The EU is mooting a new copyright regime for the largest market in the world, and the Commissioners who are drafting the new rules are completely captured by the entertainment industry, to the extent that they have ignored their own experts and produced a farcical Big Content wishlist that includes the most extensive internet censorship regime the world has ever seen, perpetual monopolies for the biggest players, and a ban on European creators using Creative Commons licenses to share their works.
Under the new rules, anyone who allows the public to post material will have to maintain vast databases of copyrighted works claimed by rightsholders, and any public communications that matches anything in these databases has to be blocked. These databases have been tried on much more modest scales — Youtube's Content ID is a prominent example — and they're a mess. Because rightsholders are free to upload anything and claim ownership of it, Content ID is a font of garbagey, sloppy, fraudulent copyright abuse: five different companies claim to own the rights to white noise; Samsung claims to own any drawing of its phones; Nintendo claims it owns gamers' animated mashups; Sony claims it owns stock footage it stole from a filmmaker whose work it had censored; the biggest music companies in the world all claim to own the rights to "Silent Night", a rogues' gallery of sleazy copyfraudsters claim to own NASA's spacecraft landing footage — all in all, these systems benefit the large and the unethical at the cost of small and nimble.

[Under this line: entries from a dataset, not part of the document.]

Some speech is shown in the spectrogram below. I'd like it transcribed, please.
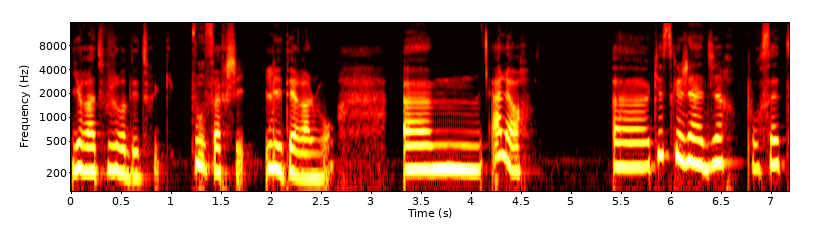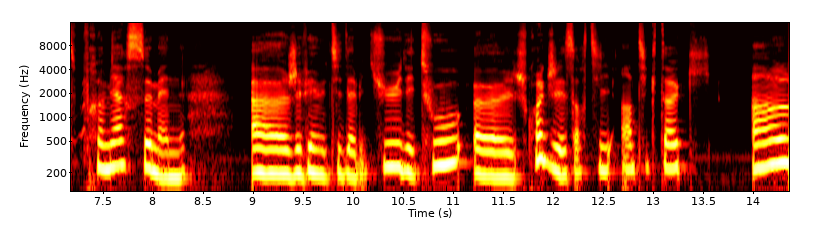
y aura toujours des trucs pour faire chier, littéralement. alors, euh, qu'est-ce que j'ai à dire pour cette première semaine? Euh, J'ai fait mes petites habitudes et tout. Euh, je crois que j'ai sorti un TikTok un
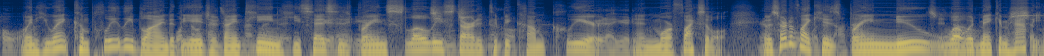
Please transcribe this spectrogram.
when he went completely blind at the age of 19, he says his brain slowly started to become clear and more flexible. It was sort of like his brain knew what would make him happy.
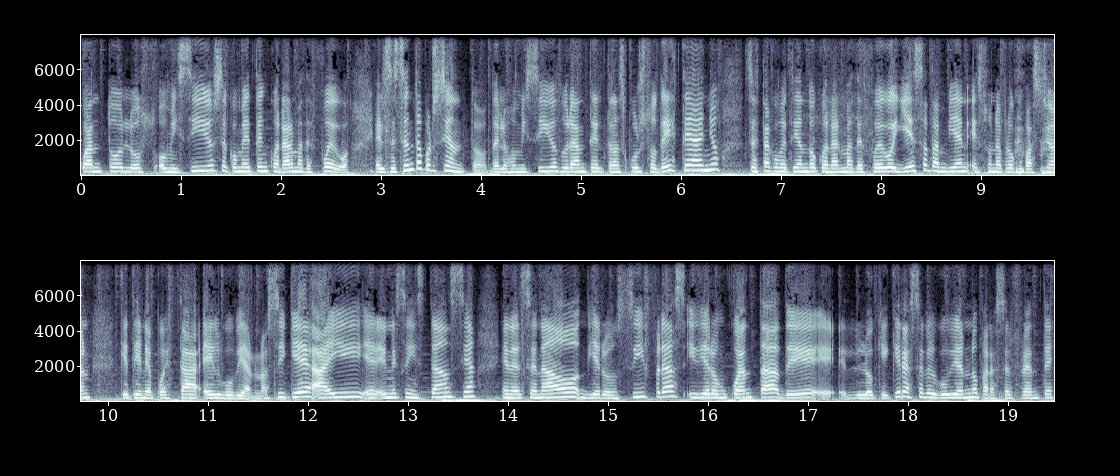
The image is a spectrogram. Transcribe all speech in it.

That's just for starters.
Since these filter systems are incredibly expensive to create and operate, anyone who wants to get into business competing with the companies that grew large without having to create systems like these will have to source hundreds of millions in capital before they can even enter the market. Youtube 2018 can easily afford Content ID; Youtube 2005 would have been bankrupted if they'd had to build it.
And then there's the matter of banning Creative Commons licenses.
In order to bail out the largest newspapers in the EU, the Commission is proposing a Link Tax — a fee that search engines and sites like Boing Boing will have to pay just for the right to link to news stories on the web. This idea has been tried before in Spain and Germany and the newspapers who'd called for it quickly admitted it wasn't working and stopped using it.
But the new, worse-than-ever Link Tax contains a new wrinkle: rightsholders will not be able to waive the right to be compensated under the Link Tax. That means that European creators — who've released hundreds of millions of works under Creative Commons licenses that allow for free sharing without fee or permission — will no longer be able to choose the terms of a Creative Commons license; the inalienable, unwaivable right to collect rent any time someone links to your creations will invalidate the core clause in these licenses.
Europeans can write to their MEPs and the European Commission using this joint Action Centre; please act before it's too late.
The European Copyright Directive was enacted in 2001 and is now woefully out of date. Thanks in large part to the work of Pirate Party MEP Julia Reda, many good ideas for updating European copyright law were put forward in a report of the European Parliament in July 2015. The European Commission threw out most of these ideas, and instead released a legislative proposal in October 2016 that focused on giving new powers to publishers. That proposal was referred to several of the committees of the European Parliament, with the Parliament's Legal Affairs (JURI) Committee taking the lead.
As the final text must also be accepted by the Council of the European Union (which can be considered as the second part of the EU's bicameral legislature), the Council Presidency has recently been weighing in with its own "compromise" proposals (although this is something of a misnomer, as they do little to improve the Commission's original text, and in some respects make it worse). Not to be outdone, German MEP (Member of the European Parliament) Axel Voss last month introduced a new set of his own proposals [PDF] for "compromise," which are somehow worse still. Since Voss leads the JURI committee, this is a big problem.
European Copyright Law Isn't Great. It Could Soon Get a Lot Worse.
(Image: Facepalm, Brandon Grasley, CC-BY))